“As part of my business divorce practice, I often represent one owner against other owners. People who may have once been close friends or family members now turn into ugly, bitter enemies. What started as a company with shared goals and vision has dissipated into a pool of litigation,” writes KHF managing member Edward T. Kang in the March 2019 edition of the American Bar Association’s Law Practice Today (LPT) webzine. In Finding a Niche Defending against Business Betrayals, Kang discusses his firm’s niche practice representing Officers and Directors in these often-complicated business disputes. Continue reading →
In his April 2016 civil litigation column in The Legal Intelligencer and the Pennsylvania Law Weekly, Edward T. Kang discusses and compares the relative merits of jury and bench trials based on analysis of data and comparative studies on the outcome of cases categorized by choice of fact-finder. While jury trials may seem the norm according to the media, bench trial is the less publicized alternative that lawyers and their clients must also consider. Learn more about the consequences of this pivotal decision: jury or no jury? READ MORE
In the September 2016 edition of the American Bar Association’s Law Practice Today (LPT), KHF’s Edward T. Kang authors the Diversity & Inclusion column, Diversity and Its Impact on the Legal Profession.
LPT, a monthly online publication of the ABA’s Law Practice Division, is distributed to nearly 500,000 lawyers and law students across the globe each month. Current and past issues can be accessed at www.lawpracticetoday.com.
For Jackie, this is her fifth time (2010, 2013-2016) as a Rising Star in the area of Business/Corporate law – Pennsylvania.
The Super Lawyers’ Rising Stars list recognizes up and coming attorneys in each state 40 years old or younger, or those who have been practicing for 10 years or less. No more than 2.5 percent of lawyers in each state are named to the Rising Stars list. The lists are selected and published by Thomson Reuters. The selection process includes a statewide survey of lawyers, independent evaluation of candidates by an attorney-led research staff, a peer review of candidates by practice, and a good-standing and disciplinary check.

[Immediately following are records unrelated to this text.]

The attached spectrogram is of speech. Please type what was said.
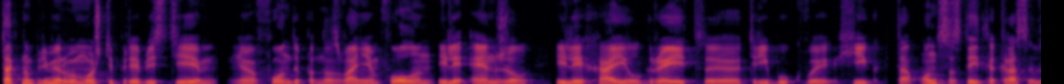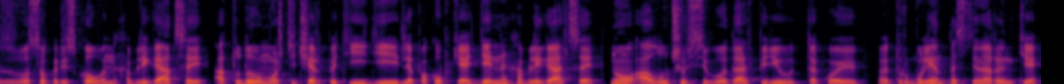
Так, например, вы можете приобрести э, фонды под названием Fallen или Angel или High Yield Grade, э, три буквы HIG. Там он состоит как раз из высокорискованных облигаций. Оттуда вы можете черпать идеи для покупки отдельных облигаций. Ну, а лучше всего, да, в период такой э, турбулентности на рынке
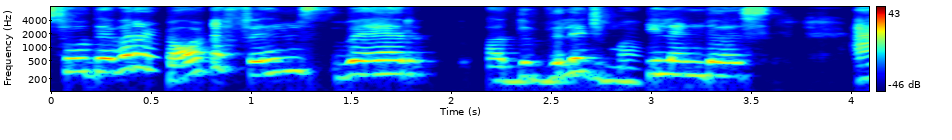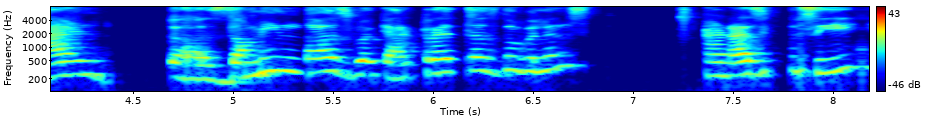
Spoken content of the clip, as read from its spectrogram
So there were a lot of films where uh, the village moneylenders and uh, zamindars were characterized as the villains. And as you can see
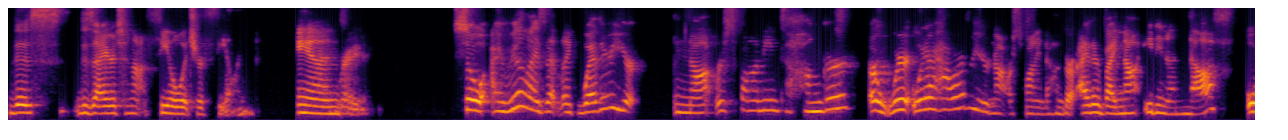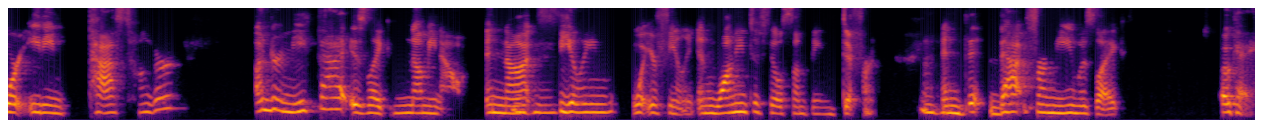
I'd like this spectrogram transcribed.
this desire to not feel what you're feeling. And right. so I realized that like whether you're not responding to hunger or where whatever however you're not responding to hunger, either by not eating enough or eating past hunger, underneath that is like numbing out and not mm-hmm. feeling what you're feeling and wanting to feel something different. Mm-hmm. And th- that for me was like, okay,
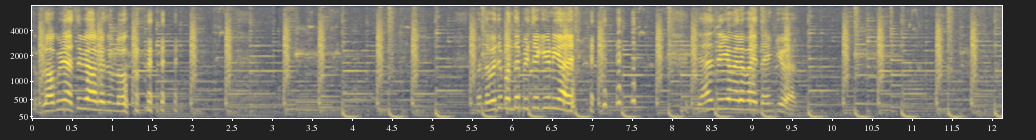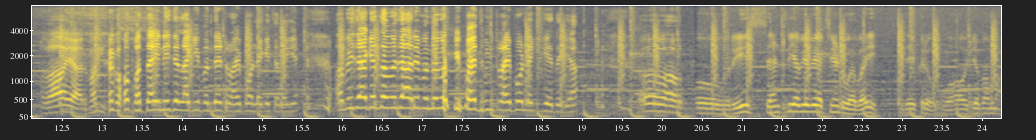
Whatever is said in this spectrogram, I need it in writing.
तो ब्लॉग में ऐसे भी आओगे तुम लोग। मतलब बंदे पीछे क्यों नहीं आए? चल ठीक है मेरे भाई थैंक यू यार। वाह यार, बंदे को पता ही नहीं चला कि बंदे ट्राईपॉड लेके चले गए। अभी जाके समझ आ रही बंदे को कि भाई तुम ट्राईपॉड लेके गए थे क्या? ओ, वाह। ओ रिसेंटली अभी अभी एक्सीडेंट हुआ है भाई, देख रहे हो। वाह, जब हम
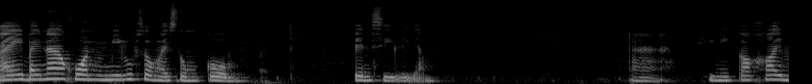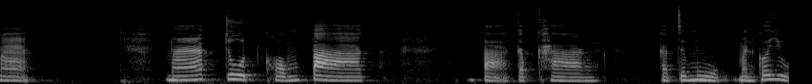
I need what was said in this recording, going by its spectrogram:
ในใบหน้าคนมันมีรูปทรงอะไรทรงกลม เป็นสี่เหลี่ยม อ่า ทีนี้ก็ค่อยมา มาร์กจุดของปาก ปากกับคาง กับจมูก มันก็อยู่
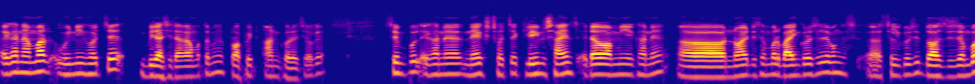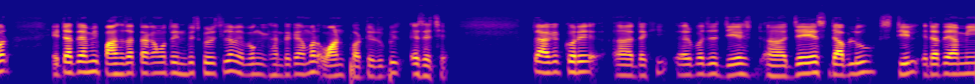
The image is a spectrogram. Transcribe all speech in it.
এখানে আমার উইনিং হচ্ছে বিরাশি টাকার মতো আমি প্রফিট আর্ন করেছি। ওকে? সিম্পল এখানে নেক্সট হচ্ছে ক্লিন সায়েন্স এটাও আমি এখানে নয় ডিসেম্বর বাইং করেছিলাম এবং সেল করেছি ১০ ডিসেম্বর। এটাতে আমি ৳৫,০০০ মতো ইনভেস্ট করেছিলাম এবং এখান থেকে আমার ₹140 এসেছে। তো এক, এক করে দেখি। এরপর যে জেএস আ জেএসডব্লিউ স্টিল এটাতে আমি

The common interest doctrine (CID), also known as the community-of-interest doctrine, is an exception to the general rule that attorney-client privilege (ACP) is waived when privileged information is shared with a third party. The CID allows attorneys representing different clients with the same or substantially similar legal interests to agree to (and do) share privileged information without waiving the ACP.
For the CID to apply, (1) there must generally be co-parties (that is, co-plaintiffs or co-defendants—but the CID may also apply to communications between parties and nonparties, and sometimes in nonlitigation matters), (2) the co-parties must be represented by separate counsel (the CID is different from the co-client (or joint-client) privilege, which applies when multiple clients hire the same attorney to represent them on a matter of common interest), and (3) the co-parties must share a common legal interest, not merely a common commercial interest. Courts are divided on whether interests must be legally identical or somewhat less than that, such as substantially similar. And, of course, there must be an agreement among attorneys to share information.
If the above requirements are met, separate counsel for separate parties (or clients) may share information without waiving the ACP. In other words, the CID only protects communications between counsel, not between parties. Communications between parties are protected under the CID, however, if counsel is present during the communications. Continue reading →
“Thinking about making a lateral move to a small, boutique law firm? Recruiting successful laterals is critical to any firm’s success, regardless of size, and firms consider many factors in making a lateral hire. But for a small, boutique firm, a lateral hire will have an immediate impact. While big law firms can hire in large numbers and count on the laws of attrition to weed out the good from the bad hires, it is critical that small, boutique firms make the right calls—for the sake of both the law firm and the lateral,” writes Edward Kang in an article on lateral hiring as part of The Legal Intelligencer’s Top Laterals/New Partners supplement.
In the feature, Edward addresses some of the considerations to keep in mind when comparing a small, boutique law firm to a big firm; the importance of understanding the business of law; and the need for an appropriate business plan. Learn more about what KHF looks for in a lateral and what a lateral should consider from a jump to a new law firm…READ MORE
PA Law Weekly: Kang on CFAA and its impact on employer-employee litigation
January 30, 2016
Throughout 2016, Edward Kang will be a regular contributor to the Pennsylvania Law Weekly and The Legal Intelligencer on civil litigation issues impacting attorneys throughout the state. This month he writes on the topic of the CFAA and its impact on employer-employee litigation.